We can all, here in Estonia, devote ourselves to our everyday tasks. We will build our future in a way that events like the Second World War will never repeat themselves.

Today is a day of reconciliation. Let us commemorate unlived lives and think about the future.

Lingüista ütles ...

Ah, movenort... None of this stuff is ignored, only perhaps in your imagination. But thanks for repeating the same old stuff again, regardless of what other people have already told you about this. I guess you like the sound of your voice. Or of your keyboard. :-)

Jalkmeister, you're right, of course, but moevenort already knows this. I don't think he's going to stop just because of that. It's like a religion to him, you know.

LPR ütles ...

Movenort just likes to instigate. He has no big agenda or good intentions. I get it. There is no other purpose than to push the buttons that can be pushed and watch what happens. Let's fight fire with fire. So let me see, wow, I think here's a nice button on movenort. Right here... plop ...

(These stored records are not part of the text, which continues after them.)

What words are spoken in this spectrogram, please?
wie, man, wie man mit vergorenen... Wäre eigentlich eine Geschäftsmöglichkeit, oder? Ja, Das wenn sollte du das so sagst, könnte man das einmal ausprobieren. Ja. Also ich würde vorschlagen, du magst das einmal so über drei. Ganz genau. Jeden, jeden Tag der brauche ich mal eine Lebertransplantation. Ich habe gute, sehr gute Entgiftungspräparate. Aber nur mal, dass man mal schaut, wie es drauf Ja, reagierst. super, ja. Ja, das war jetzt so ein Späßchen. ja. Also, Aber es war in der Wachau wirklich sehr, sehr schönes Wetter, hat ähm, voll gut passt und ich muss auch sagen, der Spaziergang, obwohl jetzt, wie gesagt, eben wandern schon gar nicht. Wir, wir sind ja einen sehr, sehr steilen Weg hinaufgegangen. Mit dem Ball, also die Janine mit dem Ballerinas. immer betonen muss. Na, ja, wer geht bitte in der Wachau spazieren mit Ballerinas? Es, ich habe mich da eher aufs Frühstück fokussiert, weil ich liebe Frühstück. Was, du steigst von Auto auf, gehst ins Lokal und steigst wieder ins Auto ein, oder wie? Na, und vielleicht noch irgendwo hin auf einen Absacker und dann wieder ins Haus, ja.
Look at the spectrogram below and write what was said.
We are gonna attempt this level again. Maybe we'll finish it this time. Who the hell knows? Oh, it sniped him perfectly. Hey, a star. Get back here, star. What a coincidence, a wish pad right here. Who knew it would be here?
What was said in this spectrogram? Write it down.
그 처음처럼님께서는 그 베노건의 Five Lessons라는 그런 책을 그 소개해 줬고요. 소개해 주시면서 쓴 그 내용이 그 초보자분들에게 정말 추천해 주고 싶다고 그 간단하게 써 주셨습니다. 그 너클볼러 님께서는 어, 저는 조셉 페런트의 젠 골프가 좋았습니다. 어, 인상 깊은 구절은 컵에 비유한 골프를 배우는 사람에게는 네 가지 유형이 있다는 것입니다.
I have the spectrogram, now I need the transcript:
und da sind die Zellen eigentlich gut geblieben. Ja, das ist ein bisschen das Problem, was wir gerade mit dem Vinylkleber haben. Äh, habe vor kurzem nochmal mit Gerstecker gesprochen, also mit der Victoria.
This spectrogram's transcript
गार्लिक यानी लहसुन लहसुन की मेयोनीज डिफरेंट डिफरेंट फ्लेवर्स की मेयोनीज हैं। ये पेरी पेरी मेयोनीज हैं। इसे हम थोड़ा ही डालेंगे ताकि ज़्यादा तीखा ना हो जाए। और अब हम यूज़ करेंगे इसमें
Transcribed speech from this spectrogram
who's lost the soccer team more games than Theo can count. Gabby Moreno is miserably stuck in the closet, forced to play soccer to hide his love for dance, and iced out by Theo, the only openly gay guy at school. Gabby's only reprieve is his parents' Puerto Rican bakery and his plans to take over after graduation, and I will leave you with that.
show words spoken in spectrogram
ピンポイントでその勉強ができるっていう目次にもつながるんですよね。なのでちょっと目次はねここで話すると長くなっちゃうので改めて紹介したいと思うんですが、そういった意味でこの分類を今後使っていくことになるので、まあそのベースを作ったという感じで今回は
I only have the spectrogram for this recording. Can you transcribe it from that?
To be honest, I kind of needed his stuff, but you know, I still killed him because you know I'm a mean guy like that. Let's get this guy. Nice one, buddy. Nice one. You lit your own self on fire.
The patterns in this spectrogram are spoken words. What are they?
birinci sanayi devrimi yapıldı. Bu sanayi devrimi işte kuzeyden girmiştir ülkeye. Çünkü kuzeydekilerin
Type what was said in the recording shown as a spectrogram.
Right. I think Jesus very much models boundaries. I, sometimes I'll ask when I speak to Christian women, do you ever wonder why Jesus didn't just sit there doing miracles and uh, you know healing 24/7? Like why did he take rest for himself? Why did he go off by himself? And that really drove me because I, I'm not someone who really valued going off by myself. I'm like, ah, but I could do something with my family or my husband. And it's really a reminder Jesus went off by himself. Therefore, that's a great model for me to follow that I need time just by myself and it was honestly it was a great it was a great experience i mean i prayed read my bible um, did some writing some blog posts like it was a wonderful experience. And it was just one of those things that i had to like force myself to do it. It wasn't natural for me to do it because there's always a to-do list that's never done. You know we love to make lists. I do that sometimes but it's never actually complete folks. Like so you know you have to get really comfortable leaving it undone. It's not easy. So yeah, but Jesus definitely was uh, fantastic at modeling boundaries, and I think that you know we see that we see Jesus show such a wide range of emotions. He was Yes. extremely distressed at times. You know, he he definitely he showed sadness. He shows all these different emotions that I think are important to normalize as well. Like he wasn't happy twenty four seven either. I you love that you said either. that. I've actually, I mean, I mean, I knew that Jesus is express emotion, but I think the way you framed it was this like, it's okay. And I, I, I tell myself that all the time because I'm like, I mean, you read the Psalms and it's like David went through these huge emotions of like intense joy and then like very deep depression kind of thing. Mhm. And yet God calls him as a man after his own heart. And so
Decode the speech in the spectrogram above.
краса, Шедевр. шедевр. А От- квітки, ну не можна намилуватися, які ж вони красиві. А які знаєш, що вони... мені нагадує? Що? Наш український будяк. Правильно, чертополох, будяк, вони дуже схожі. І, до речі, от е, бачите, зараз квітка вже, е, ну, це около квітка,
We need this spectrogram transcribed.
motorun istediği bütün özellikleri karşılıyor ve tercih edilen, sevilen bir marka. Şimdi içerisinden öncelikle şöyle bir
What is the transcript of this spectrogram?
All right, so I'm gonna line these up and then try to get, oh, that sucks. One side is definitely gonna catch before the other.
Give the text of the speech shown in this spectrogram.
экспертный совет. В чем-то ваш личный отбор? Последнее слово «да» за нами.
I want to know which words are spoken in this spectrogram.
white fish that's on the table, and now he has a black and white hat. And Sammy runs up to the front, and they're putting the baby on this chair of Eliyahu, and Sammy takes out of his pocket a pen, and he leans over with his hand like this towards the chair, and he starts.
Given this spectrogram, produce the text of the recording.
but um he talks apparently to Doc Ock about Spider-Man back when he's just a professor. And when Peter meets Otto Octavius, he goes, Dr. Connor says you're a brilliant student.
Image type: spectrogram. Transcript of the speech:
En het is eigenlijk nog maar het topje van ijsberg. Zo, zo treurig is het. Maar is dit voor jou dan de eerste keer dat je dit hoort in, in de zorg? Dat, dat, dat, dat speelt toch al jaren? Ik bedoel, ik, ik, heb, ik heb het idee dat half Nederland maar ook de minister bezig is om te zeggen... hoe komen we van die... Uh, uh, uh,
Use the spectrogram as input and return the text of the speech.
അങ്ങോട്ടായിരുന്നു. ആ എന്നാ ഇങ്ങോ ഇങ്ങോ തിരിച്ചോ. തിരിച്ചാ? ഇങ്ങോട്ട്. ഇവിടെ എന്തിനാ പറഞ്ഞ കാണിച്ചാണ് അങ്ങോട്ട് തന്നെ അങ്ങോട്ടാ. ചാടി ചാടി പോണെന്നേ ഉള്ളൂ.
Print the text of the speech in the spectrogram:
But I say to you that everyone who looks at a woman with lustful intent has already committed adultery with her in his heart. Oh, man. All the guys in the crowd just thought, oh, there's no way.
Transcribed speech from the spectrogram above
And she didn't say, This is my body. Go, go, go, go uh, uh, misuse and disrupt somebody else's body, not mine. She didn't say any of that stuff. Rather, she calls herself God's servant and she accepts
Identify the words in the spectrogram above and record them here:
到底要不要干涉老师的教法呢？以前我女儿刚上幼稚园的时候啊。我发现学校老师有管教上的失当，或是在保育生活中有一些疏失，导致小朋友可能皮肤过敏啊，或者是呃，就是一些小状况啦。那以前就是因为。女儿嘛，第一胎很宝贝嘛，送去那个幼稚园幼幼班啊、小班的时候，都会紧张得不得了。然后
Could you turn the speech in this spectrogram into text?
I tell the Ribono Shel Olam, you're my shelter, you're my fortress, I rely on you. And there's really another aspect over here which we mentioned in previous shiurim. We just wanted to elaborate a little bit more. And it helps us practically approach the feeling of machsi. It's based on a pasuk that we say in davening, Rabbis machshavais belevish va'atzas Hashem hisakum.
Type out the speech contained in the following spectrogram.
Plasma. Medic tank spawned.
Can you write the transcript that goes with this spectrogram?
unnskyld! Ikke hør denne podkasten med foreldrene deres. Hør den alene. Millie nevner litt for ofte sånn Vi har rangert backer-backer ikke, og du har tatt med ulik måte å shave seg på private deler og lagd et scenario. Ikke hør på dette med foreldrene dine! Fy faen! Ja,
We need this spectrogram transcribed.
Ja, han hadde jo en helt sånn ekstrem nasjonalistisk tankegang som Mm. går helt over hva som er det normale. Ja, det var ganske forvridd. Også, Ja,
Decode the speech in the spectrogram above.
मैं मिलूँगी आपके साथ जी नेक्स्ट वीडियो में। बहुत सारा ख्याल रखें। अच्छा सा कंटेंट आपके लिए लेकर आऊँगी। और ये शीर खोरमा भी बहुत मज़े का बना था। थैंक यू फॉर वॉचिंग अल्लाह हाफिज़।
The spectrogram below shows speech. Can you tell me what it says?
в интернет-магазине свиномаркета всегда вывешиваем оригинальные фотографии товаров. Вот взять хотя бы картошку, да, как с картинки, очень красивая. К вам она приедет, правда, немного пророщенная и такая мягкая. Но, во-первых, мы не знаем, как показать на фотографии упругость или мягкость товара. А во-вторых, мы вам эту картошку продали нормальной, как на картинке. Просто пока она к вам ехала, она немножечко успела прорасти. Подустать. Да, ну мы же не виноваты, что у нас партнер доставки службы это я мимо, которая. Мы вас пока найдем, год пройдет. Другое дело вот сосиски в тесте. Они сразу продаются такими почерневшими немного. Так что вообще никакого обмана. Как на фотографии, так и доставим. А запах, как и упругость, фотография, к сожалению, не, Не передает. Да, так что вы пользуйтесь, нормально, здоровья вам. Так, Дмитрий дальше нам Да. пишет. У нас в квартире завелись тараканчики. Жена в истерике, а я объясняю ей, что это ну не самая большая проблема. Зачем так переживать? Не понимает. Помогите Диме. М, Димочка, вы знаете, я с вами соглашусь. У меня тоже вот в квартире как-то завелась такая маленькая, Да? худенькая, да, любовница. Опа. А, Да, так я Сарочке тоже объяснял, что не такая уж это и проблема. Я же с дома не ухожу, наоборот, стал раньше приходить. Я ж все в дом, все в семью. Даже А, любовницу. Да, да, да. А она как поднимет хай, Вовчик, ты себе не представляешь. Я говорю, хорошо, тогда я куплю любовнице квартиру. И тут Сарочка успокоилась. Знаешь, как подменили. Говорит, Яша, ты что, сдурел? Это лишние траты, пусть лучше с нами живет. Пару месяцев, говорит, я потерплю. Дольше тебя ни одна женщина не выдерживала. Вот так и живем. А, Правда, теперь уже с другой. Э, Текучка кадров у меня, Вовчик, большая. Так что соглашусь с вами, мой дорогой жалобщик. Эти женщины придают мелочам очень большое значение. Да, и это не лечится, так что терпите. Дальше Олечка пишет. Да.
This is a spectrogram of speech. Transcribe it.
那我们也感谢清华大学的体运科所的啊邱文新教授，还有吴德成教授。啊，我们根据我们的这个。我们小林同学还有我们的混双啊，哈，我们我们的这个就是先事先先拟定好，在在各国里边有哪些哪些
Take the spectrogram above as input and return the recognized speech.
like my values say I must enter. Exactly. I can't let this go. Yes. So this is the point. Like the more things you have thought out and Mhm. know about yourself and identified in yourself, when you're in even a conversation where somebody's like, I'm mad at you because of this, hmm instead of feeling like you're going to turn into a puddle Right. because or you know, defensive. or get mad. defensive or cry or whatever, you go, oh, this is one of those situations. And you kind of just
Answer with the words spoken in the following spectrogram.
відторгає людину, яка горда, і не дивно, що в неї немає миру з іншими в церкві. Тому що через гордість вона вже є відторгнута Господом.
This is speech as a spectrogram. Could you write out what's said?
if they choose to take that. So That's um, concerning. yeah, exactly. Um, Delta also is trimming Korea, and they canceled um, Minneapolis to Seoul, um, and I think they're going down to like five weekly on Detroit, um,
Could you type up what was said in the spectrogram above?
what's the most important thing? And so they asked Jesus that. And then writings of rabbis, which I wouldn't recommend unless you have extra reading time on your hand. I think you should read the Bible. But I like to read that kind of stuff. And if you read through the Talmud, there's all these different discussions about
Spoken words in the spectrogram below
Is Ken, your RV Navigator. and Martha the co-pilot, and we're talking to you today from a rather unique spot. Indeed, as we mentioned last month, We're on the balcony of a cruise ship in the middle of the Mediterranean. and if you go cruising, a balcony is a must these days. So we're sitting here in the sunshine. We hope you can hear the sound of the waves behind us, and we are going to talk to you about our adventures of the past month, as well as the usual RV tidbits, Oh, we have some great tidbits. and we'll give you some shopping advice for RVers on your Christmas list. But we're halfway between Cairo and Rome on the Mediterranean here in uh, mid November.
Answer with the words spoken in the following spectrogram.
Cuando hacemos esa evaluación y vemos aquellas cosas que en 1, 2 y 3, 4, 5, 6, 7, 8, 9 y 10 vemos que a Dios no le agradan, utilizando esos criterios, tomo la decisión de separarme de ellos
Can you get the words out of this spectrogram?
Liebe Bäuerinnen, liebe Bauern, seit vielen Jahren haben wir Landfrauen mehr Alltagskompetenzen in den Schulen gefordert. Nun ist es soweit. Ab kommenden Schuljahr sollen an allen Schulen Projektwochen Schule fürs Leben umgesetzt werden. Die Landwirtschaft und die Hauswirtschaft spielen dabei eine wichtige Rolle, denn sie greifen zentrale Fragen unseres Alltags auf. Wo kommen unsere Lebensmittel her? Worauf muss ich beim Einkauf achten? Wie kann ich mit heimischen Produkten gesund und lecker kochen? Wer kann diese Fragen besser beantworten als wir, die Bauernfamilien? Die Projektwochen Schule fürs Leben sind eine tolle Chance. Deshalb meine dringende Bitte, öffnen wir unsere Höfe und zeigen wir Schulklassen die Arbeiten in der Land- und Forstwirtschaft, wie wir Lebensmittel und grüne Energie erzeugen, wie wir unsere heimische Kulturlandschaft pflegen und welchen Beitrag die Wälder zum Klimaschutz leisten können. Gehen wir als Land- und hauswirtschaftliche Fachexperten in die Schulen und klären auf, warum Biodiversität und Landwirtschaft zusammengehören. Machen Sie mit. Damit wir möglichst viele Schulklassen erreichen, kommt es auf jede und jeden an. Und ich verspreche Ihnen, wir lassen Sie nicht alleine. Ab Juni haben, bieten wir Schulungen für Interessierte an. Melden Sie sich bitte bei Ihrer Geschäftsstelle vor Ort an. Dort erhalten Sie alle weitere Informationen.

Considering how much good old, in-out-in-out and ultraviolence the liberating soviet troops did to the womenfolk on the German territory in 1945, chances are, that our movenort has a strange proclivity to chewing sunflower seeds and drinking vodka.

Joshua ütles ...

"Considering how much good old, in-out-in-out and ultraviolence the liberating soviet troops did to the womenfolk on the German territory in 1945, chances are, that our movenort has a strange proclivity to chewing sunflower seeds and drinking vodka."

Do you realize how wrong that sounds? Implying that somebody is wrong because he has russian genes?

There's this wonderful russian satire on Gazprom and current political regime - http://vimeo.com/12130035

Look at their faces. Those faces are indistinguishable from estonian faces. My god, they're even the same! Jesus, say it's not so! I swear that lady in the secret evil council, is Pille Taikla from Pärnu. She is into Taize and that whole catholic neo-spiritualiy. And that other guy is Aivar Priidumets, a true fan of Martin Helme from Haapsalu.

Point is, estonians are balts are northern russians are estonians. We are all the same here, same genes, same race, same skull structure, same skin color - the only thing that is different is language (and historical narrative and culture, though some of the culture is overlapping).

You're also using a blatnoi stereotype (which is chav in England) and ascribe it to an entire people. But genes does not a blatnoi make, nor a chav, nor a rullnokk.

That has to do with socio-economic/socio-cultural factors.

LPR ütles ...

Of course I do. That is the point. A kick in the groin. Just like moven, I am an equal opportunity offender. Sometimes I am so offensive, that I even offend myself.

I do it and then I wipe tears. It hurts so good.

Joshua ütles ...

Oh well. If you equally offend yourself, well I guess that makes up for it.

Lingüista ütles ...

I think that was Piimapukk's point, Joshua. Of course it would be stupid to forget the common life of Slavs, Balts, and Finno-Ugrians in this neck of the woods for the last millenium or so... and genes don't determine one's scoundrelicity level. It was just a way to push moevenort's buttons... since he apparently likes to push other people's, and then does not seem to acknolewdge when counter-arguments are offered.

If moevenort were interested in actually discussing and exchanging ideas, some of the topics might even be very interesting. Alas, he isn't.

Joshua ütles ...

Yeah I got that now. Quite clever in a twisted sort of way.